The most important thing I learned is that when you are actively learning about someone else you are passively teaching them about yourself. So if you have an adversary with an opposing point of view, give that person a platform. Allow them to air that point of view, regardless of how extreme it may be. And believe me, I've heard things so extreme at these rallies they'll cut you to the bone.
Give them a platform.
You challenge them. But you don't challenge them rudely or violently. You do it politely and intelligently. And when you do things that way chances are they will reciprocate and give you a platform. So he and I would sit down and listen to one another over a period of time. And the cement that held his ideas together began to get cracks in it. And then it began to crumble. And then it fell apart.
Of course, many fellow black Americans and advocates for racial equality don't see Davis' efforts in the same light. Davis reports he's been called "Uncle Tom" and an "Oreo" and, according to the Atlantic, had one NAACP leader tell him, "We've worked hard to get 10 steps forward. Here you are sitting down with the enemy having dinner, you're putting us 20 steps back."

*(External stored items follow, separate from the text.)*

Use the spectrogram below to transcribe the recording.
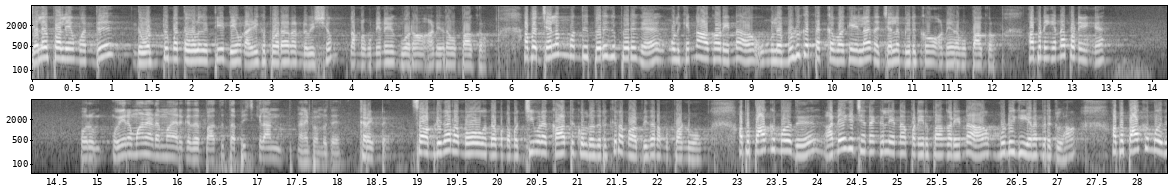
ஜலப்பாளையம் வந்து இந்த ஒட்டுமொத்த உலகத்தையும் தேவன் அழிக்க போறாருன்ற விஷயம் நம்ம நினைவுக்கு வரோம் அப்படின்னு நம்ம பார்க்குறோம். அப்போ ஜலம் வந்து பெருக பெருக உங்களுக்கு என்ன ஆகும் அப்படின்னா உங்களை முழுகத்தக்க வகையில் அந்த ஜலம் இருக்கும் அப்படின்னு நம்ம பார்க்குறோம். அப்போ நீங்கள் என்ன பண்ணுவீங்க? ஒரு உயரமான இடமா இருக்கிறத பார்த்து தப்பிக்கலான்னு நினைப்பேன் பிரதர். கரெக்ட் ஸோ அப்படி தான் நம்ம நம்ம நம்ம ஜீவனை காத்துக்கொள்வதற்கு நம்ம அப்படி தான் நம்ம பண்ணுவோம். அப்போ பார்க்கும்போது அநேக ஜனங்கள் என்ன பண்ணியிருப்பாங்க அப்படின்னா முழுகி இறந்துருக்கலாம். அப்போ பார்க்கும்போது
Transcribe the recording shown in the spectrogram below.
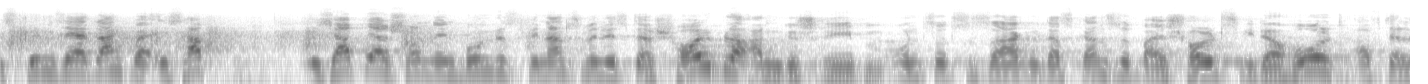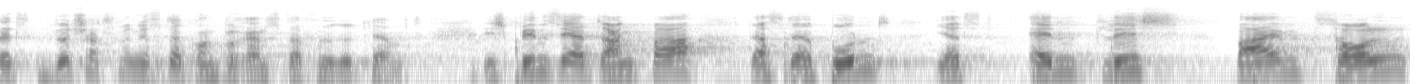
Ich bin sehr dankbar. Ich habe ich habe ja schon den Bundesfinanzminister Schäuble angeschrieben und sozusagen das Ganze bei Scholz wiederholt auf der letzten Wirtschaftsministerkonferenz dafür gekämpft. Ich bin sehr dankbar, dass der Bund jetzt endlich beim Zoll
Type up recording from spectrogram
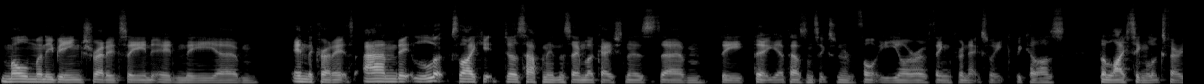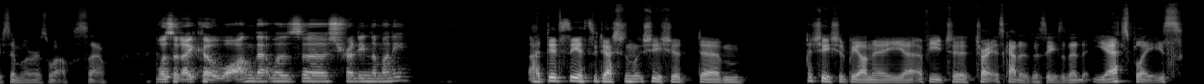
mole money being shredded scene in the um, in the credits, and it looks like it does happen in the same location as um, the thirty-eight thousand six hundred forty euro thing for next week because the lighting looks very similar as well. So Was it Aiko Wong that was uh, shredding the money? I did see a suggestion that she should um, she should be on a, uh, a future Traitors Canada season, and yes, please.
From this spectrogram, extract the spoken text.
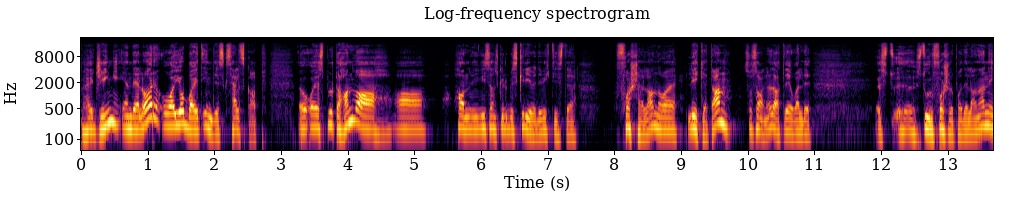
Beijing i en del år og har jobba i et indisk selskap. Og jeg spurte han hva han, hvis han skulle beskrive de viktigste forskjellene og likhetene, så sa han jo at det er jo veldig eh, stor forskjell på de landene.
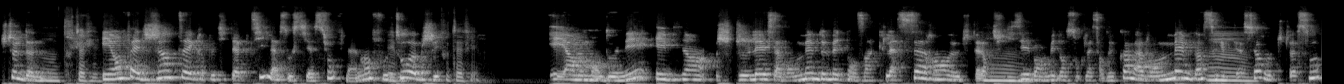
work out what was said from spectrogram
je te le donne. Mhm, tout à fait. Et en fait, j'intègre petit à petit l'association finalement photo-objet. Tout à fait. Et à un moment donné, eh bien, je laisse, avant même de le mettre dans un classeur, hein, tout à l'heure tu hmm. disais, on le met dans son classeur de com, avant même d'insérer le hmm. classeur, de toute façon,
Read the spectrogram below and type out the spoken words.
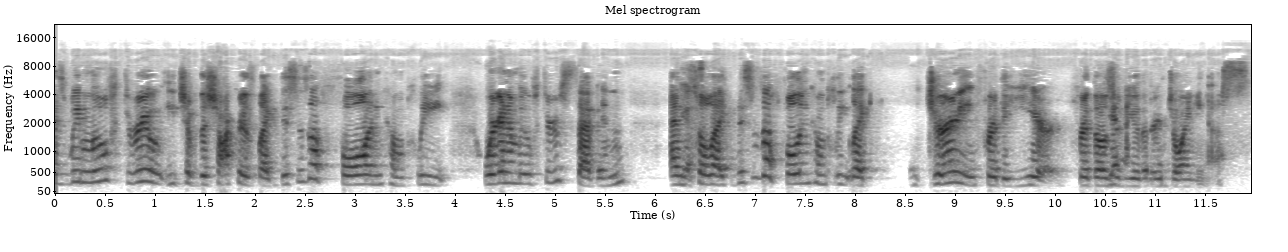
as we move through each of the chakras like this is a full and complete we're gonna move through seven and yes. so like this is a full and complete like journey for the year for those yeah. of you that are joining us.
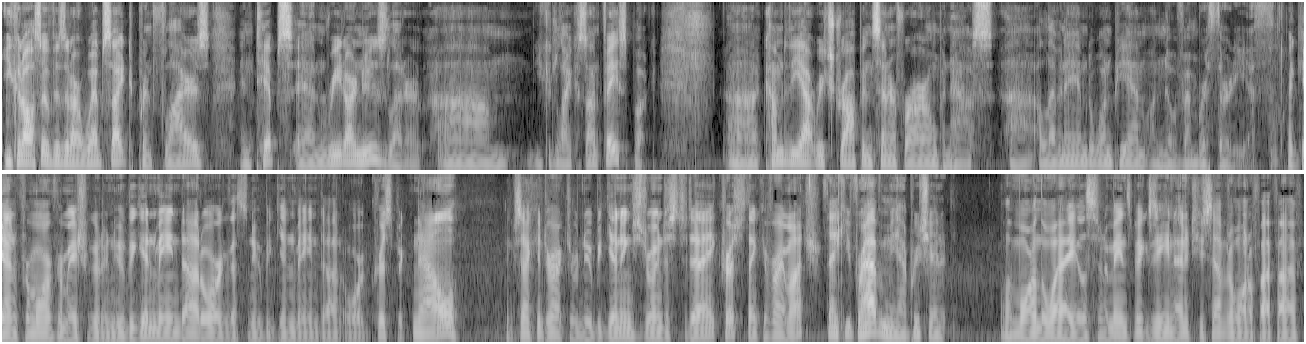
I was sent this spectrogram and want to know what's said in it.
You could also visit our website to print flyers and tips and read our newsletter. Um, you could like us on Facebook. Uh, come to the Outreach Drop In Center for our open house, uh, 11 a.m. to 1 p.m. on November 30th. Again, for more information, go to newbeginmaine.org. That's newbeginmaine.org. Chris Bicknell, Executive Director of New Beginnings, joined us today. Chris, thank you very much. Thank you for having me. I appreciate it. We'll have more on the way. You listen to Maine's Big Z, 927 and 1055.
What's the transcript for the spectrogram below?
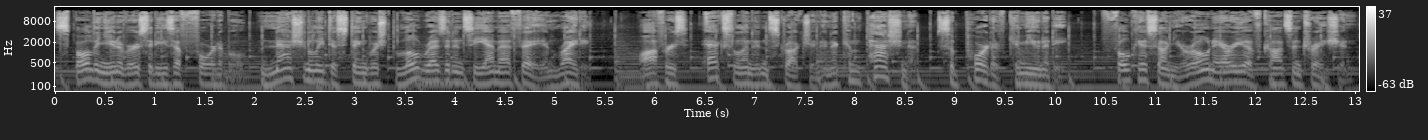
Spalding University's affordable, nationally distinguished low residency MFA in writing offers excellent instruction in a compassionate, supportive community. Focus on your own area of concentration.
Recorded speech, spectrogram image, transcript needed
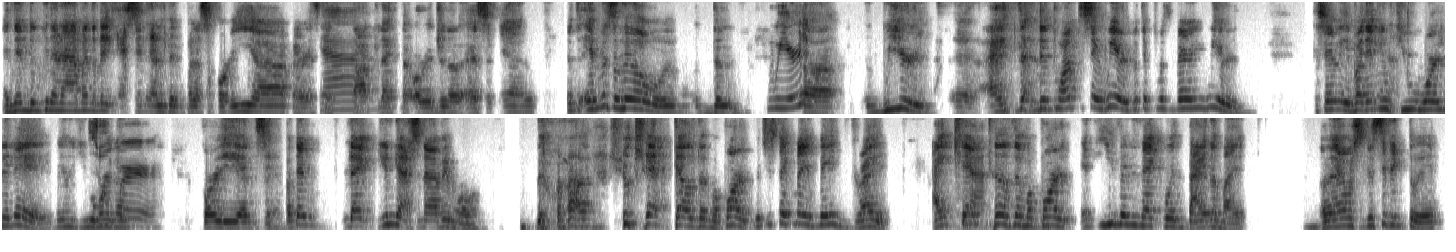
And then doon ko nalaman na may SNL din pala sa Korea. Pero it's like not like the original SNL. It, it was a little the, Weird. uh, weird. Uh, I, didn't want to say weird, but it was very weird. Kasi iba din yung humor nila eh. Yung humor ng Koreans eh. But then, like, yun nga, sinabi mo, you can't tell them apart, which is like my main gripe. I can't Yeah. tell them apart. And even like with Dynamite, when I was listening to it,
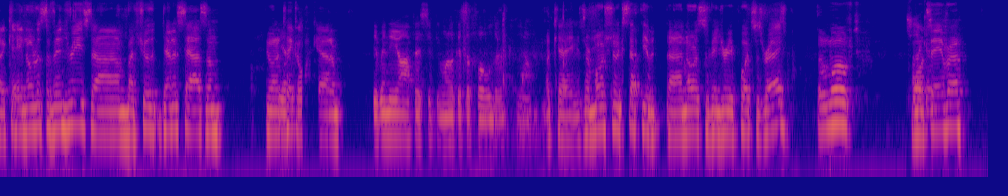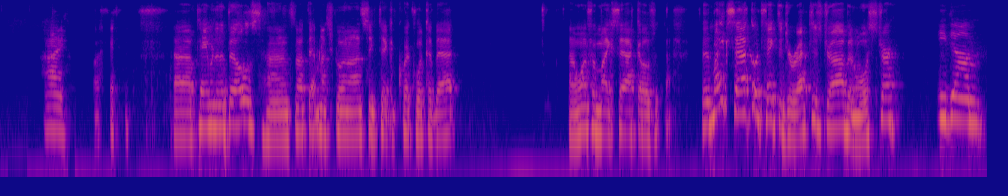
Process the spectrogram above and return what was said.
Okay, notice of injuries. Um, I'm sure that Dennis has them. If you want to Yeah. take a look at them. They're in the office if you want to look at the folder, yeah. Okay, is there a motion to accept the uh, notice of injury reports as read? So moved. All in favor? Aye. Uh, payment of the bills, uh, it's not that much going on, so you can take a quick look at that. Uh, one from Mike Sacco. Did Mike Sacco take the director's job in Worcester? He, um,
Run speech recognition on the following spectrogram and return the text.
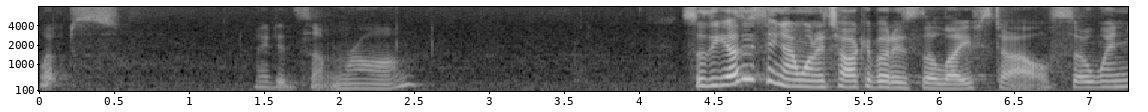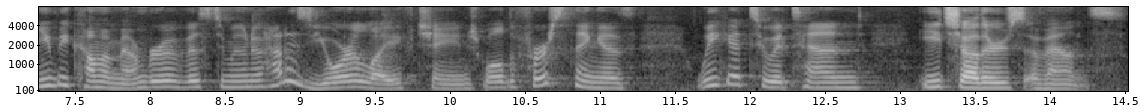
Whoops, I did something wrong. So the other thing I want to talk about is the lifestyle. So when you become a member of Vistamundo, how does your life change? Well, the first thing is we get to attend each other's events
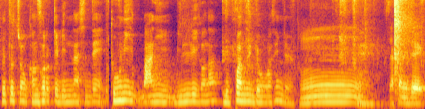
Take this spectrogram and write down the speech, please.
그것도 좀 건설업계 민낯인데 돈이 많이 밀리거나 못 받는 경우가 생겨요. 음, 네. 약간 이제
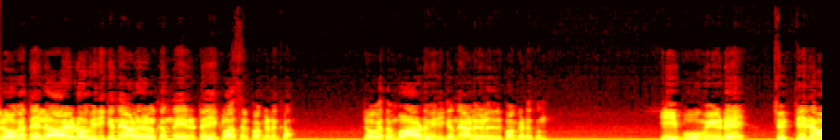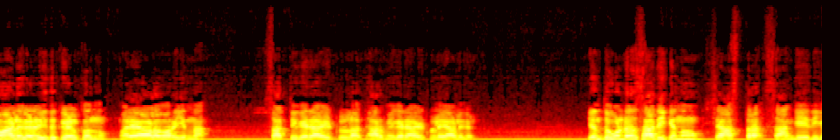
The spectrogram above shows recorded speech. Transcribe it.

Still, Davis isn't swayed. Per the Atlantic, Davis said in response, "I pull out my robes and hoods and say, 'Look, this is what I've done to put a dent in racism. I've got robes and hoods hanging in my closet by people who've given up that belief because of my conversations sitting down to dinner. They gave it up. How many robes and hoods have you collected?' And then they shut up."
But some activists aren't so quick to accept Davis' methods. The documentary, the Daily Beast reported, includes an exchange between Davis and Black Lives Matter activists that, Davis said in a post-screening discussion, "almost erupted in fisticuffs."
"What does that do for people?" BLM activist Kwame Rose asks Davis about his KKK efforts in the film. "Infiltrating the Klan ain't freeing your people. Befriending a white person who doesn't have to go through the struggles of you, me ... that's not an accomplishment. That's a new friend. That's somebody you can call."
KKK members leave clan after befriending black musician: Daryl Davis talks to Al Jazeera about how his efforts to reach out to white… pic.twitter.com/wiLcty6lXq
"Just like the young man said to you," community organizer JC Faulk later tells Davis in the documentary regarding Rose's remarks. "You could have done a whole lot more work in the black community from the '90s to now to move our people forward rather than coming in here trying to uplift somebody because you got a hood off of their head."